The Role of Technology in Stroke Rehabilitation

The Role of Technology in Stroke Rehabilitation

The Role of Technology in Stroke Rehabilitation

Stroke is a devastating condition that affects millions of people around the world. It can result in significant physical, cognitive, and emotional impairments, making everyday tasks much more challenging. However, thanks to advancements in technology, stroke rehabilitation has seen significant improvements in recent years. Various high-tech devices and applications are playing a crucial role in helping stroke survivors regain their independence and improve their overall quality of life.

One of the major challenges in stroke rehabilitation is the need for repetitive and intensive therapy to promote neuroplasticity, which is the brain’s ability to reorganize and form new connections. Traditional rehabilitation methods often involve therapists guiding patients through repetitive exercises, which can be time-consuming and expensive. However, technology has made it possible to provide more accessible and engaging therapy options for stroke survivors.

Virtual reality (VR) is one such technology that has shown promising results in stroke rehabilitation. Using VR, patients can immerse themselves in virtual environments that simulate real-world activities. This not only makes therapy more engaging but also provides a safe space for patients to practice essential movements. VR can be especially helpful for individuals with limited mobility, as it allows them to participate in activities they might not be physically able to do otherwise.

Another technology gaining popularity in stroke rehabilitation is robotics. Robotic devices can assist patients in regaining strength and coordination in their affected limbs. These devices use sensors and actuators to mimic the natural movement of the body and provide feedback on the patient’s performance. By using robotics, therapists can customize the level of assistance and resistance based on the individual needs of each patient, providing a more targeted and effective therapy session.

Mobile applications (apps) are also playing a valuable role in stroke rehabilitation. There are numerous apps available that provide exercises, cognitive assessments, and real-time feedback, allowing patients to continue their therapy at home. These apps often track progress over time, enabling both patients and therapists to monitor improvement and adjust treatment plans accordingly. By providing access to therapy beyond the hospital or clinic setting, apps are empowering stroke survivors to take an active role in their recovery process.

Furthermore, wearable devices and sensors are being used to monitor and track the progress of stroke survivors. These devices can provide real-time feedback on various physical and physiological parameters, such as heart rate, movement patterns, and muscle activity. By continuously monitoring these parameters, therapists can identify any issues or abnormalities early on and make appropriate adjustments to the rehabilitation plan.

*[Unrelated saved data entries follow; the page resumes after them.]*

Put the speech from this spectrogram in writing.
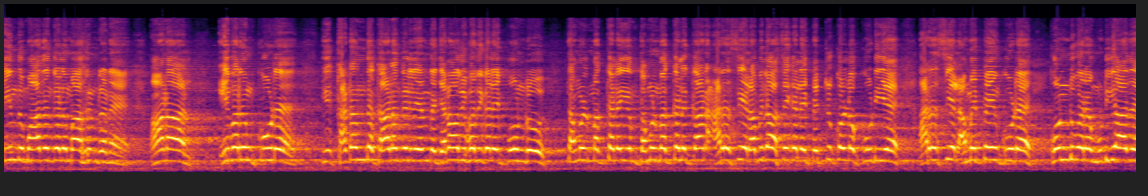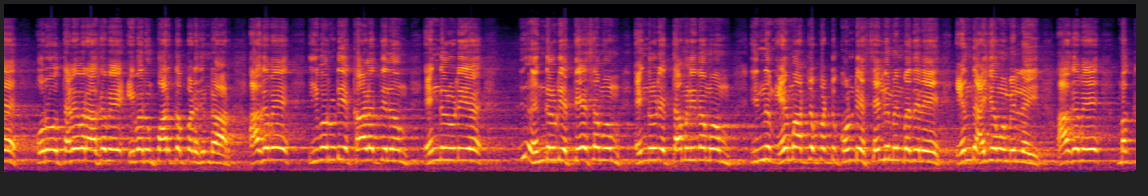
ஐந்து மாதங்களும் ஆகின்றன. ஆனால் இவரும் கூட கடந்த காலங்களில் இருந்த ஜனாதிபதிகளை போன்று தமிழ் மக்களையும் தமிழ் மக்களுக்கான அரசியல் அபிலாசைகளை பெற்றுக்கொள்ளக்கூடிய அரசியல் அமைப்பையும் கூட கொண்டு வர முடியாத ஒரு தலைவராகவே இவரும் பார்க்கப்படுகின்றார். ஆகவே இவருடைய காலத்திலும் எங்களுடைய எங்களுடைய தேசமும் எங்களுடைய தமிழினமும் இன்னும் ஏமாற்றப்பட்டு கொண்டே செல்லும் என்பதிலே எந்த ஐயமும் இல்லை. ஆகவே மக்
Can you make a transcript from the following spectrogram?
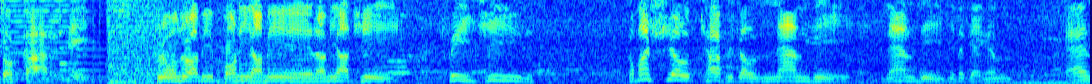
দরকার নেই। বন্ধুরা, আমি বনি আমিন, আমি আছি ফিজির কমার্শিয়াল ক্যাপিটাল ন্যান্দি ন্যান্দি যেটাকে এখন এন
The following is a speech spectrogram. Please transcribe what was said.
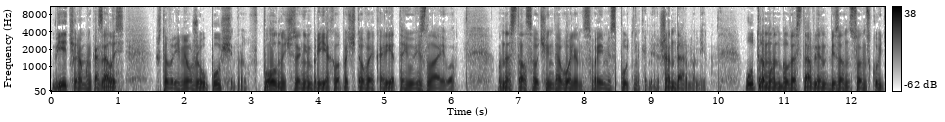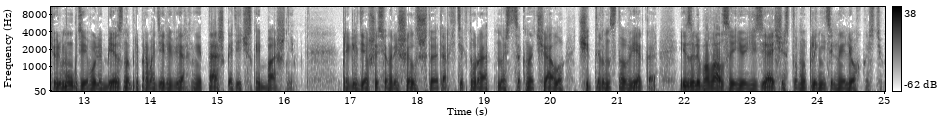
Вечером оказалось, что время уже упущено. В полночь за ним приехала почтовая карета и увезла его. Он остался очень доволен своими спутниками, жандармами. Утром он был доставлен в Бизансонскую тюрьму, где его любезно припроводили в верхний этаж готической башни. Приглядевшись, он решил, что эта архитектура относится к началу XIV века, и залюбовался ее изяществом и пленительной легкостью.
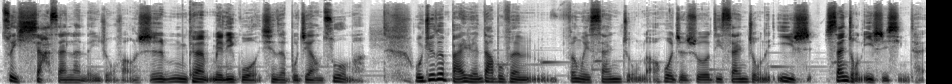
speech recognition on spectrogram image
最下三滥的一种方式。你看，美丽国现在不这样做吗？我觉得白人大部分分为三种了，或者说第三种的意识，三种的意识形态。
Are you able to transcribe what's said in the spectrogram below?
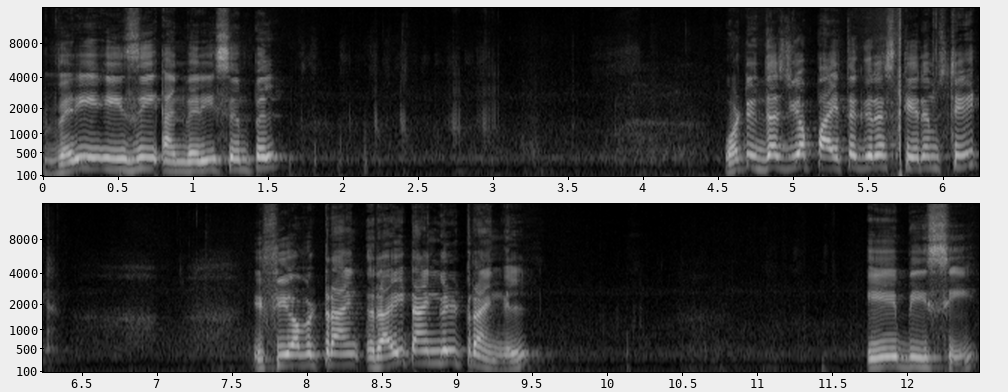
Very easy and very simple. What does your Pythagoras theorem state? If you have a right angle triangle ABC,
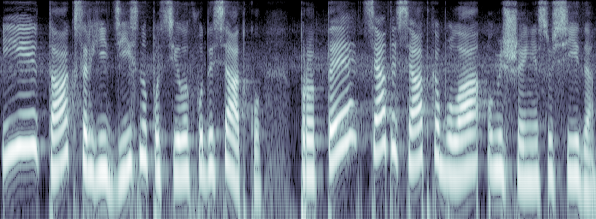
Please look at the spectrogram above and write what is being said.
І так Сергій дійсно поцілив у десятку. Проте ця десятка була у мішені сусіда.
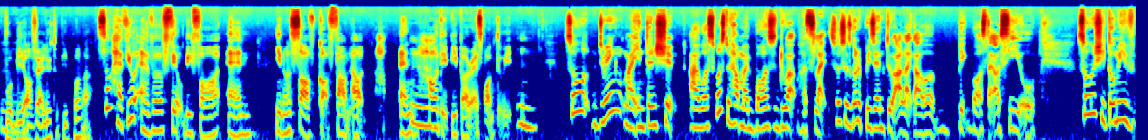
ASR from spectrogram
would be of value to people lah. So have you ever failed before and you know sort of got found out h- and how did people respond to it? So during my internship, I was supposed to help my boss do up her slides. So she was going to present to our like our big boss, like our CEO. So she told me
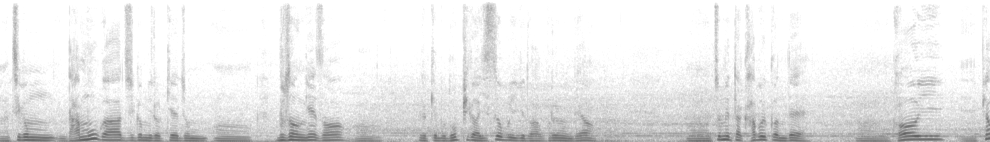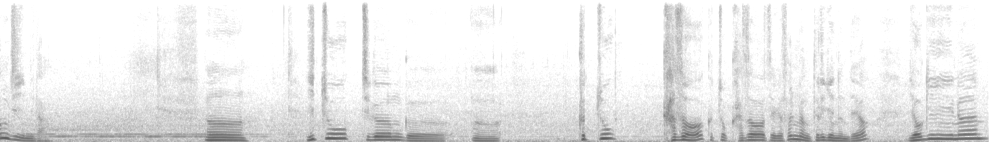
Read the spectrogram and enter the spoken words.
어, 지금 나무가 지금 이렇게 좀 어, 무성해서 어, 이렇게 뭐 높이가 있어 보이기도 하고 그러는데요. 어, 좀 이따 가볼 건데 어, 거의 예, 평지입니다. 어, 이쪽 지금 그 어, 그쪽 가서 그쪽 가서 제가 설명드리겠는데요. 여기는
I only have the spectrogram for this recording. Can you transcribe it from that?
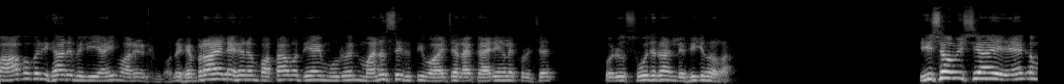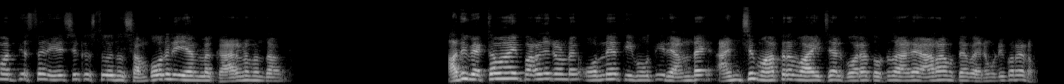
പാപപരിഹാര ബലിയായി മാറിയിട്ടുണ്ട്. അത് ഹെബ്രായ ലേഖനം പത്താം അധ്യായം മുഴുവൻ മനസ്സിരുത്തി വായിച്ചാൽ ആ കാര്യങ്ങളെക്കുറിച്ച് ഒരു സൂചന ലഭിക്കുന്നതാണ്. ഈശോമിശയായ ഏക മധ്യസ്ഥൻ യേശുക്രിസ്തു എന്ന് സംബോധന ചെയ്യാനുള്ള കാരണം എന്താണ് അത് വ്യക്തമായി പറഞ്ഞിട്ടുണ്ട്. ഒന്നേ തിമൂത്തി രണ്ട് അഞ്ച് മാത്രം വായിച്ചാൽ പോരാ. തൊട്ട് താഴെ ആറാമത്തെ വരം കൂടി പറയണം.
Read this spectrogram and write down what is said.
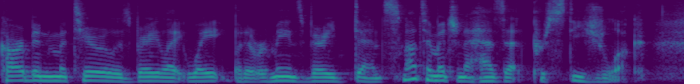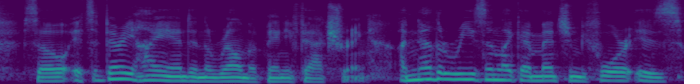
carbon material is very lightweight, but it remains very dense, not to mention it has that prestige look. So it's very high end in the realm of manufacturing. Another reason, like I mentioned before, is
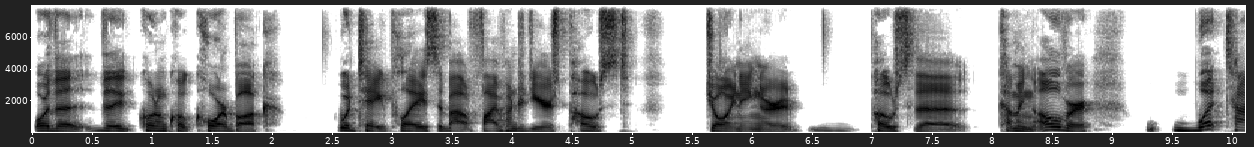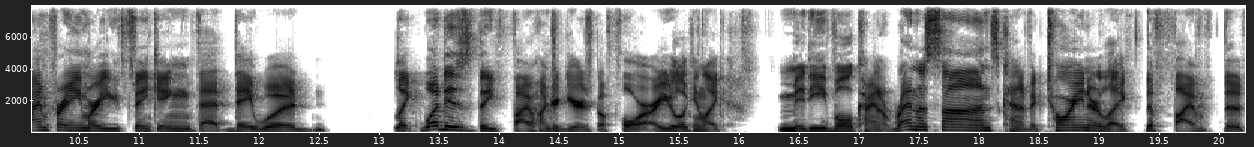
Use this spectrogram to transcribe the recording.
or the the quote unquote core book would take place about 500 years post joining or post the coming over what time frame are you thinking that they would like what is the 500 years before are you looking like medieval kind of renaissance kind of victorian or like the five the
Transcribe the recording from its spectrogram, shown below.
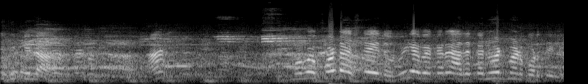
ಸಿಕ್ಕಿಲ್ಲ ಮೊಬೈಲ್ ಫೋಟೋ ಅಷ್ಟೇ ಇದು. ವಿಡಿಯೋ ಬೇಕಾದ್ರೆ ಅದು ಕನ್ವರ್ಟ್ ಮಾಡಿಕೊಡ್ತೀನಿ.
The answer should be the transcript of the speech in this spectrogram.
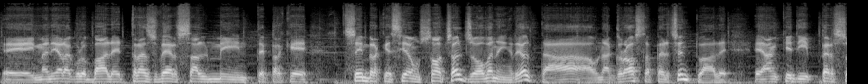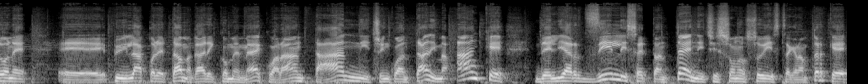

While technology brings significant benefits to stroke rehabilitation, it is essential to note that human interaction and guidance remain invaluable. Technology should not replace the role of therapists but rather complement their expertise and support patient progress. Therapists play a vital role in interpreting data, tailoring interventions, and providing emotional support to stroke survivors.

In conclusion, technology has revolutionized stroke rehabilitation, enhancing the accessibility, effectiveness, and efficiency of therapy options. Virtual reality, robotics, mobile apps, and wearable devices are empowering stroke survivors to regain their independence and improve their functionality. However, it is crucial to find the right balance between technology and human interaction to provide the best possible care and support for stroke patients. With continued advancements in technology, the future of stroke rehabilitation looks promising, offering hope for better outcomes and improved quality of life for stroke survivors.